Museum is the only Canadian venue for the international tour of The GreeksMarch 14, 2008
Museum of Civilization is the only Canadian venue for the international tour of The GreeksGatineau, Quebec, March 14, 2008 Athens, Sparta, Troy and Constantinople the names echo the incredible history and power of ancient empires. The Greek world left a significant imprint on Western culture and civilizations. Discover 8,000 years of history in the Museum’s upcoming must-see exhibition, The Greeks.
Opening on May 30 at the Canadian Museum of Civilization, this exhibition presents a stunning array of more than 180 artifacts from the prestigious Benaki Museum in Athens. This exceptional collection includes sculptures and ceramics, jewellery and embroidered textiles, paintings, metalwork, religious icons, toys, figurines, lamps, wooden chests and more. These artifacts provide an insight into the diversity of Greek art, culture and society.
“Ancient Greek civilization has had an enormous influence on the social, cultural and political life of much of the world,” said Dr. Victor Rabinovitch, President and CEO of the Canadian Museum of Civilization Corporation. “We’re delighted to bring this complex and fascinating story to a Canadian audience, especially through such a diverse and exquisite collection of artifacts.”
The objects in the first section of the exhibition, Prehistory and Antiquity (7000 BCE fourth century CE), are from a time when agriculture and animal husbandry were first established on Greek soil, and up to the early centuries of the Common Era, when Greece was part of the Roman Empire. The artifacts bear witness to the unparalleled sweep of Greek civilization, which continues to influence the world today. One striking example is a crown of oak leaves and flowers in engraved and embossed gold leaf from the Hellenistic period. Another is the marble head from a statue of Paris, a figure in Greek mythology that dates from the Roman period.

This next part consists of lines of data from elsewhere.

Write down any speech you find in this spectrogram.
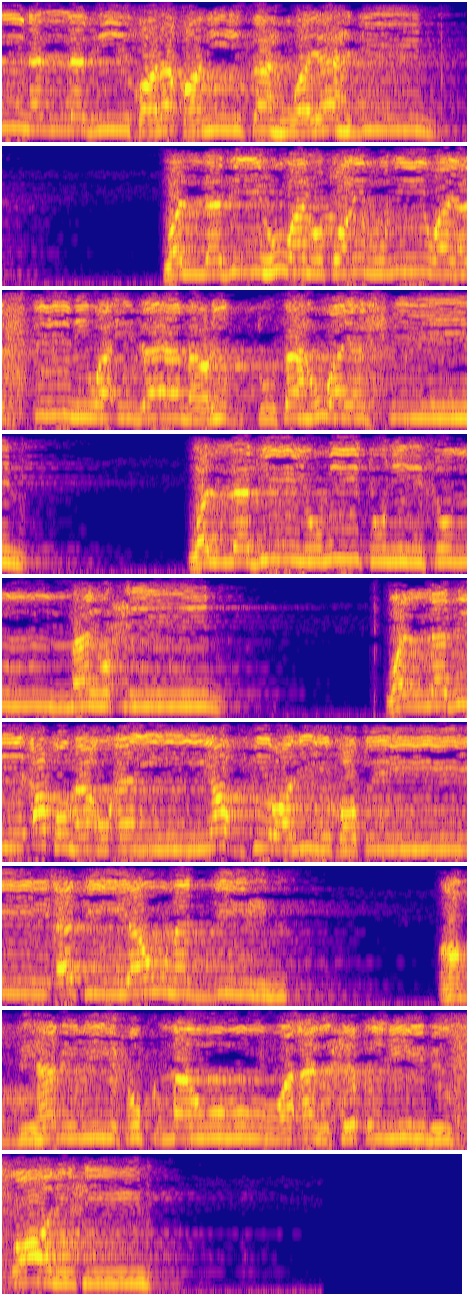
الذي خلقني فهو يهدين. والذي هو يطعمني ويسقيني وإذا مرضت فهو يشفين. والذي يميتني ثم يحيين. والذي أطمع أن يغفر لي خطيئتي يوم الدين. رب هب لي حكما وألحقني بالصالحين.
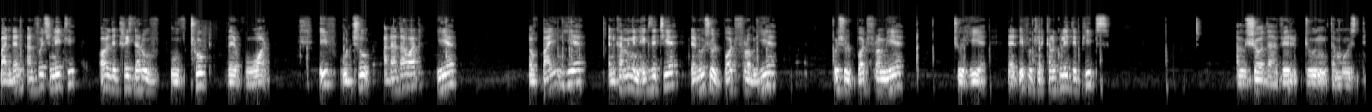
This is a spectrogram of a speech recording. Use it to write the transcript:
But then unfortunately all the trades that we've, we've took they've won. If we took another one here of buying here and coming and exit here then we should bought from here we should bought from here to here. Then if we can calculate the pips i'm sure they're very doing the most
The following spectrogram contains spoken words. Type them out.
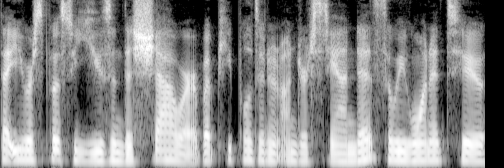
that you were supposed to use in the shower, but people didn't understand it. So we wanted to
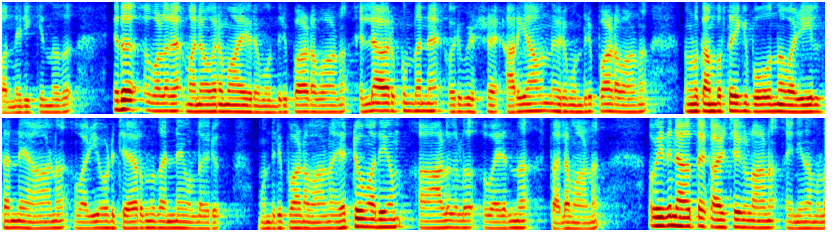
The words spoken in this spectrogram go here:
വന്നിരിക്കുന്നത്. ഇത് വളരെ മനോഹരമായ ഒരു മുന്തിരിപ്പാടമാണ്. എല്ലാവർക്കും തന്നെ ഒരു പക്ഷേ അറിയാവുന്ന ഒരു മുന്തിരിപ്പാടമാണ്. നമ്മൾ കമ്പത്തേക്ക് പോകുന്ന വഴിയിൽ തന്നെയാണ് വഴിയോട് ചേർന്ന് തന്നെയുള്ള ഒരു മുന്തിരിപ്പാടമാണ്. ഏറ്റവും അധികം ആളുകൾ വരുന്ന സ്ഥലമാണ്. അപ്പോൾ ഇതിനകത്തെ കാഴ്ചകളാണ് ഇനി നമ്മൾ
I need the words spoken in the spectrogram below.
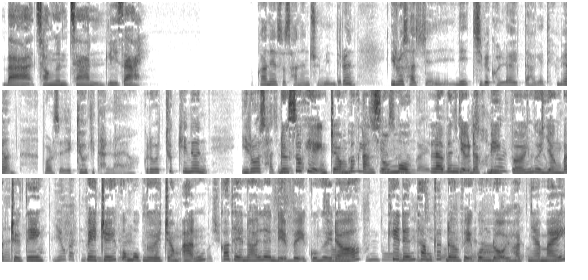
Bà Cho Ngân Chan lý giải. 북한에서 사는 주민들은 1호 사진이 집에 걸려 있다 하게 되면 벌써 이제 격이 달라요. 그리고 특히는 được xuất hiện trong bức ảnh số 1 là vinh dự đặc biệt với người dân Bắc Triều Tiên. Vị trí của một người trong ảnh có thể nói lên địa vị của người đó. Khi đến thăm các đơn vị quân đội hoặc nhà máy,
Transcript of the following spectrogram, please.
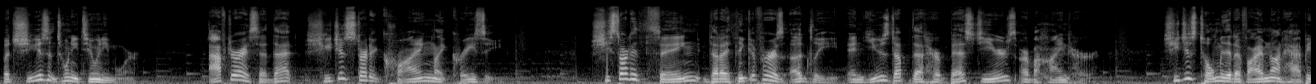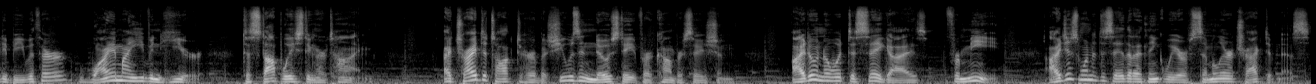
But she isn't 22 anymore. After I said that, she just started crying like crazy. She started saying that I think of her as ugly and used up that her best years are behind her. She just told me that if I'm not happy to be with her, why am I even here? To stop wasting her time. I tried to talk to her, but she was in no state for a conversation. I don't know what to say, guys. For me, I just wanted to say that I think we are of similar attractiveness.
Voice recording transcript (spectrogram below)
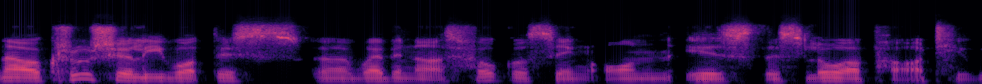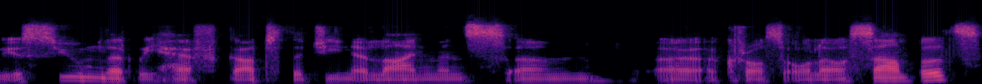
Now, crucially, what this uh, webinar is focusing on is this lower part here. We assume that we have got the gene alignments um, uh, across all our samples.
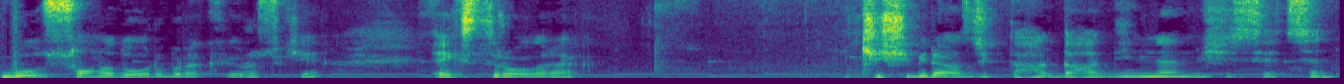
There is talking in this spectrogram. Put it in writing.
bu sona doğru bırakıyoruz ki ekstra olarak kişi birazcık daha daha dinlenmiş hissetsin.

In The Byzantine Period section (fifth century fifteenth century) objects span 1,000 years, beginning with the fall of Rome in 476 CE, when only the eastern section of the Roman Empire survived. The Byzantine Empire’s, linguistic and cultural heritage remained essentially Greek and many of its traditions, symbols and institutions were drawn from its Hellenistic and Roman past. The artifacts in this section reflect political, artistic, intellectual and religious influences that extended far beyond the borders of the Byzantine Empire and include objects such as a processional cross from Constantinople made from moulded, hammered, engraved and punched copper.
In the third section, The Greeks in the Ottoman Empire (fifteenth century eighteenth century), the artifacts represent the period when the Greek world fell into the hands of the Ottoman Turks. The richness of the artifacts attests to the resilience of Greek culture under foreign domination and shows that Ottoman rule did not signify the end of the Greek world. One of the objects in this section is an elegant chalice in gilded silver plate, inspired by the ornamentation on European watches imported into the East.
The last section, Towards an Independent Greek State, displays objects from the early decades of the nineteenth century, when the Greek people rose up against the Ottoman Empire and gained their independence. Some artifacts in this section date from the 10-year Greek War of Independence while others attest to the enduring power of Greece as a defining force in the Western imagination and identity. One such object is a magnificent oil painting of the English poet Lord Byron in Gree